bad economics

| No Comments | No TrackBacks

Economists with bad ideas wrecking things from Lynn Parramore and Jeff Madrick--whose new book Seven Bad Ideas: How Mainstream Economists Have Damaged America and the World Parramore describes as "his latest challenge to the pernicious ideas that have captured the minds and clouded the judgment of huge numbers of orthodox economists and the legions who follow their advice:"

In this brisk and accessible volume, which should be on Econ 101 syllabi, Madrick outlines the wrong-headed propositions, fictitious models, shoddy research, and partisan agendas that have made a reexamination of the entire field long overdue, especially in the wake of the financial crisis of 2008. Madrick's book is part of a healthy movement to set the record straight and chart a new direction for an economics that can serve the whole of society and lead to sustainable growth.

Here are some choice bits from their exchange:

Lynn Parramore: Why does the invisible hand (the metaphor used by 18th-century economist Adam Smith to explain what he saw as the benefits of individuals in pursuit of their own interests) get top billing in your list of bad economic ideas? What value judgments come with this model of how the economy works?

Jeff Madrick: Adam Smith's invisible hand is really the hub of the wheel: the other ideas are all spokes. It argues that if we all follow our self-interest and the government stays out of the market--for instance, it should not regulate prices--then the interaction of buyers and sellers will result in the greatest prosperity for all.
The invisible hand ... is only an idea, if a beautiful one. It tells us how a market may work, not how it actually does work. Long after Adam Smith wrote about the invisible hand, as the economics profession became increasingly ideologically conservative, economists came to accept it as a rule, not a hypothesis.

LP: You mention several forces that keep economists committed to bad ideas, like the conformity required for professional success, the pretense that economics is a science akin to physics, and the addiction to simplistic models that do not account for the messiness of the real world. Given these forces, how can we move toward a better economics?

Crisis should have moved us to a better economics, and to some small extent it has. Economists have gone back to the drawing board. They are trying to write finance into their forecasting models, something they completely neglected before. They are a little more humble. But I would say not much.
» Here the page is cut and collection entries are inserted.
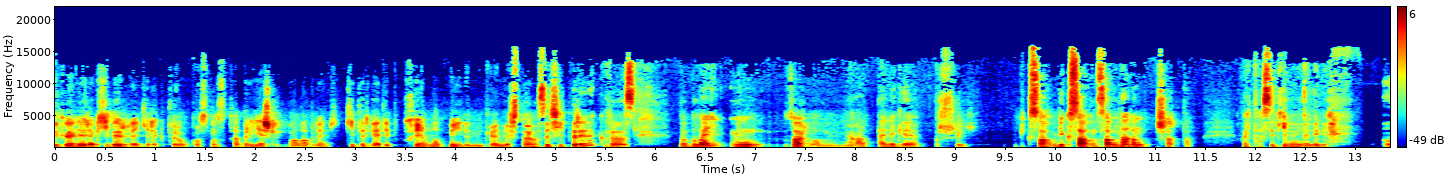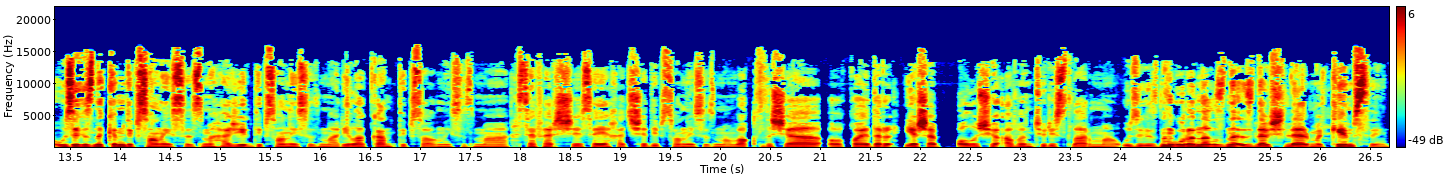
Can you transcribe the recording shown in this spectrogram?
төгәлрәк җибәрергә кирәктер ул космоска бер яшьлек бала белән китергә дип хыяллатмый идем конечно сы читерәк бераз но болай мин зарланмыйм миңа әлегә ошый бик сагынсам тагын шартлап кайтасы килми әлеге Үзегезне кем дип саныйсыз? Мөхаҗир дип саныйсызмы? Релакант дип саныйсызмы? Сәфәрче, сәяхәтче дип саныйсызмы? Вакытлыча каядыр яшәп алучы авантюристлармы? Үзегезнең урыныгызны эзләүчеләрме? Кемсең?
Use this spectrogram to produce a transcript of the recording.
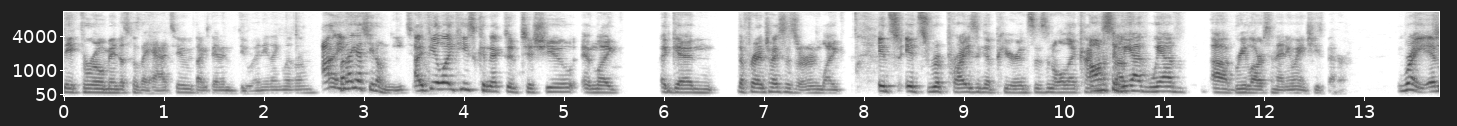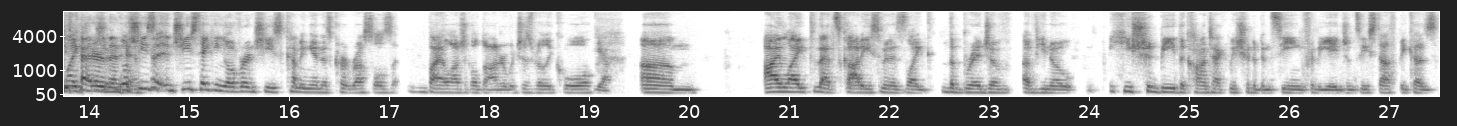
they threw him in just because they had to. Like they didn't do anything with him. I but I guess you don't need to. I feel like he's connective tissue, and like again, the franchise has earned like it's it's reprising appearances and all that kind honestly, of stuff. Honestly, we have we have uh, Brie Larson anyway, and she's better. right, and she's like better she- than well, him. she's and she's taking over, and she's coming in as Kurt Russell's biological daughter, which is really cool. Yeah. Um, I liked that Scott Eastwood is like the bridge of of you know he should be the contact we should have been seeing for the agency stuff because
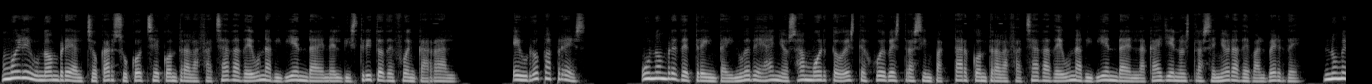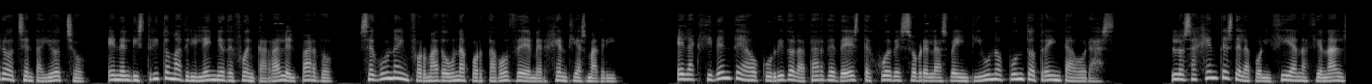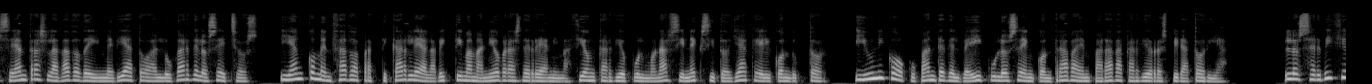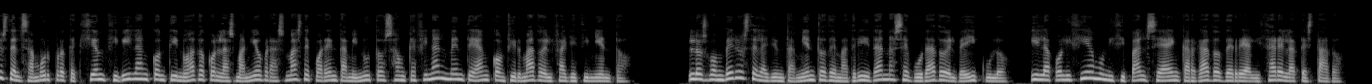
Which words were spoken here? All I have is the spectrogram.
Muere un hombre al chocar su coche contra la fachada de una vivienda en el distrito de Fuencarral. Europa Press. Un hombre de 39 años ha muerto este jueves tras impactar contra la fachada de una vivienda en la calle Nuestra Señora de Valverde, número 88, en el distrito madrileño de Fuencarral El Pardo, según ha informado una portavoz de Emergencias Madrid. El accidente ha ocurrido la tarde de este jueves sobre las 21.30 horas. Los agentes de la Policía Nacional se han trasladado de inmediato al lugar de los hechos y han comenzado a practicarle a la víctima maniobras de reanimación cardiopulmonar sin éxito ya que el conductor y único ocupante del vehículo se encontraba en parada cardiorrespiratoria. Los servicios del SAMUR Protección Civil han continuado con las maniobras más de 40 minutos aunque finalmente han confirmado el fallecimiento. Los bomberos del Ayuntamiento de Madrid han asegurado el vehículo, y la Policía Municipal se ha encargado de realizar el atestado.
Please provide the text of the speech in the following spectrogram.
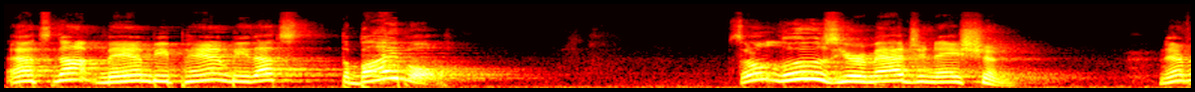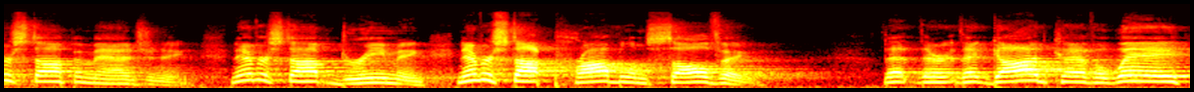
That's not mamby pamby, that's the Bible. So don't lose your imagination. Never stop imagining. Never stop dreaming. Never stop problem solving. That, there, that God could have a way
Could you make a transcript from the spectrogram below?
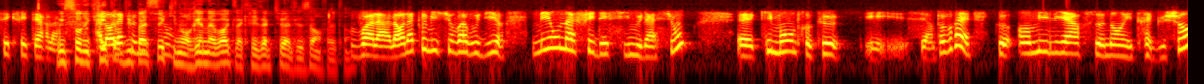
ces critères-là. Oui, ce sont des critères du passé qui n'ont rien à voir avec la crise actuelle, c'est ça en fait. Hein. Voilà, alors la Commission va vous dire, mais on a fait des simulations euh, qui montrent que et c'est un peu vrai, qu'en milliards sonnant et trébuchant,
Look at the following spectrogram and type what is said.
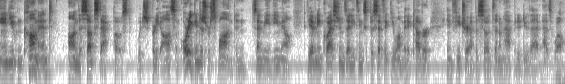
And you can comment on the Substack post, which is pretty awesome. Or you can just respond and send me an email. If you have any questions, anything specific you want me to cover in future episodes, then I'm happy to do that as well.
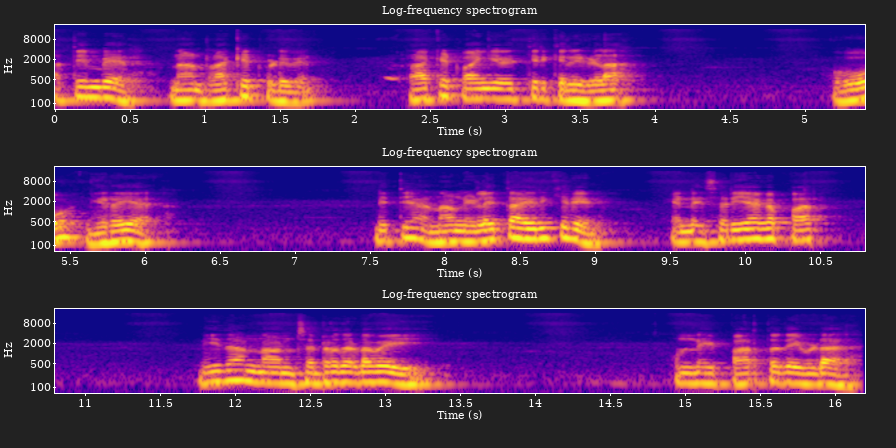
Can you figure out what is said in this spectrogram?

They still think they have a special knowledge that others don't. Thus, they turned the seven bad ideas of my book into rules of thumb rather than hypotheses that have to be adjusted to every new problem.

But it is easier to have a one-size-fits-all solution than to get down and dirty and recognize the limitations of universalist ideas. The notion of economics being akin to physics confers a certain kind of prestige, but it is also easier to measure contributions, even if they are wrong. These ideas are part of the sociology of academia, which badly needs reforming.

Speaking of which, The Economist mentions the need for reforming economics at business school, noting that "the critics say that there are three main things wrong with how economics is currently taught:"

First, the subject has been driven too much by neo-classical ideology, to the exclusion of other interpretations of the dismal science. Heterodox views should be taught alongside orthodoxy, the critics protest. Second, conventional teaching has led to economics becoming more mathematical over the past 30 years or so, which has further narrowed the range of interpretations that students are exposed to. Third, this statistical focus on theories such as the efficient-markets hypothesis meant that the economics profession did not see the last financial crisis coming, or have any answers to it when it hit. They suggest that more emphasis is needed on less statistically-driven areas of the discipline, such as economic history and psychology, as well as the economics of financial crises and banking panics.

No TrackBacks

TrackBack URL:

Leave a comment

About this Entry

This page contains a single entry by cognitivedissident published on October 16, 2014 9:35 AM.

long workdays and loneliness was the previous entry in this blog.

backdoors is the next entry in this blog.

Find recent content on the main index or look in the archives to find all content.

Monthly Archives


  • About
  • Contact
OpenID accepted here Learn more about OpenID
Powered by Movable Type 5.031